“I loved it and did it for five years but I always was very passionate about public education. So then I went and taught high school in Cambridge and Burlington. During the last five years of my teaching at Burlington I was the director of a program that was a school within a school. It was for kids who had difficulties, who were chronically truant, who had substance abuse issues. They had classes in the morning and got work-study credit in the afternoon. That was just an extraordinary experienced for me with these kids,” she said.
“After 5 years, I lost kids to drug overdoses, suicides, car accidents, so I decided ‘OK this is the time for me to go again and get a doctorate’ because I wanted to go into state planning on a broader level.”
After she received her doctorate, she gave birth to a son.
Writing mystery novel No. 1
“My husband, who was at MIT, took a sabbatical and we lived in France for a year. I thought I was never going to have this gift of time again …so I had better write this novel that was in my head. I wrote a mystery. My friends who lived in Lyon loaned me an old Underwood [typewriter] like you see in “Front Page.” I sat there, and while my son was in daycare, I wrote ‘The Body in the Belfry.’”
Much to her surprise, she sent it to an agent who immediately loved it.
“If I had known now how difficult it was to get published I would never have tried. But I sent it to her and it was picked up right away. Part of it had to do with the times. At that point publishers were looking for books by women. They were also looking for strong female protagonists. They were looking for things that were a little less noir.

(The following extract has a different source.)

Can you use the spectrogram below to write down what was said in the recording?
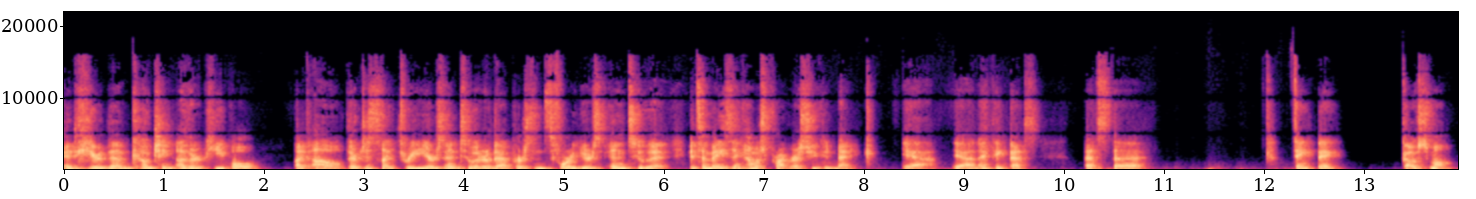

“This was the era when there was the guy in the trench coat mysteries. There really were not a whole lot of mysteries where a family was involved. I didn’t know you weren’t supposed to put kids in a mystery. It makes things very difficult. She can’t run off and pursue a hunch; she has to think of childcare.”
As a mystery writer, she said she has to know the ending before she writes word one. She is very organized and works from a detailed synopsis, which can be as long as 20 pages.
“I keep account of timelines. I write down the first and last line of every chapter. I always try to end a chapter with a hook, so you don’t go to sleep at night.”
She conducts extensive research and writes every day. “It’s my job and it’s how I earn my living. I try to keep the weekends for my family but they are still workdays. My breaks are not glamorous – put in a wash, make a bed, take a walk. I really need to keep the flow and be writing.”
Unlike some genre writers who want to be considered novelists, she is quite happy with being called a mystery writer.
A book is a book
“All writers feel they want to write the Great American Novel. A lot of mystery writers get caught up in the whole business of saying they aren’t writing mysteries they are writing novels. I don’t have any problem with that. A book is a book; it’s all literature. What matters is that you are writing well and that it is good.”
Page writes a book a year and has signed a two-book contract that will take her through 2013.
But her newest book caters to the caterers and cooks among her readers, and she hopes they will love the gastronomy as much as the dramaturgy.
“For serious cooks and collectors, we are putting out a 100-copy limited edition, signed, slipcase-boxed edition with fine buckram leather for $125.”
The 141-page trade paperback costs $19.95 and will be available in early September.